Some medicines can affect your treatment or be harmful when you are having it. This includes medicines you can buy in a shop or chemist. Tell your cancer doctor about any drugs you are taking, including vitamins, herbal drugs and complementary therapies.


You should not have any live vaccines during treatment and for at least six months afterwards. Live vaccines include:

  • BCG (tuberculosis)
  • yellow fever
  • measles
  • mumps
  • rubella
  • liquid typhoid
  • poliomyelitis
  • shingles
  • MMR (combined measles, mumps and rubella)
  • rotavirus
  • the nasal flu vaccine.

You should try to avoid close contact with children for 7 days after they have received the nasal flu vaccine. You should also avoid close contact with children or babies for 4 weeks after they have been immunised against polio (using the oral vaccine) or rotavirus. If you have any questions about this, speak to your doctor or nurse.


Your doctor will advise you not to get pregnant or make someone pregnant while having this treatment. The drugs may harm a developing baby. It is important to use contraception during your treatment and for a while after treatment finishes. Your doctor, nurse or pharmacist can tell you more about this.


Some cancer drugs can affect whether you can get pregnant or make someone pregnant. If you are worried about this, it is important to talk with your doctor before you start treatment.

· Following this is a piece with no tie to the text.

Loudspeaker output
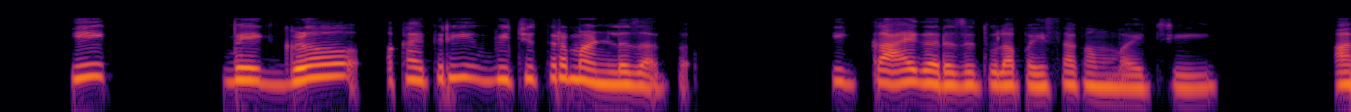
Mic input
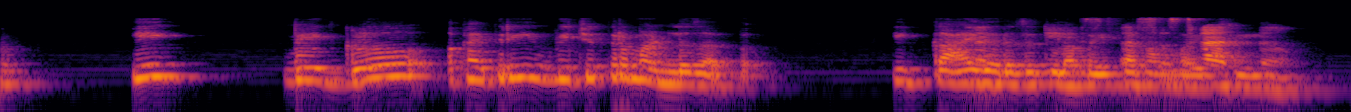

You are advised not to breastfeed while having this treatment, or for some time after treatment finishes. This is because the drugs could be passed to the baby through breast milk.

Your doctor or nurse can give you more information.

Medical and dental treatment

If you need medical treatment for any reason other than cancer, always tell the doctors and nurses you are having cancer treatment. Give them the contact details for your cancer doctor so they can ask for advice.

If you think you need dental treatment, talk to your cancer doctor or nurse. Always tell your dentist you are having cancer treatment.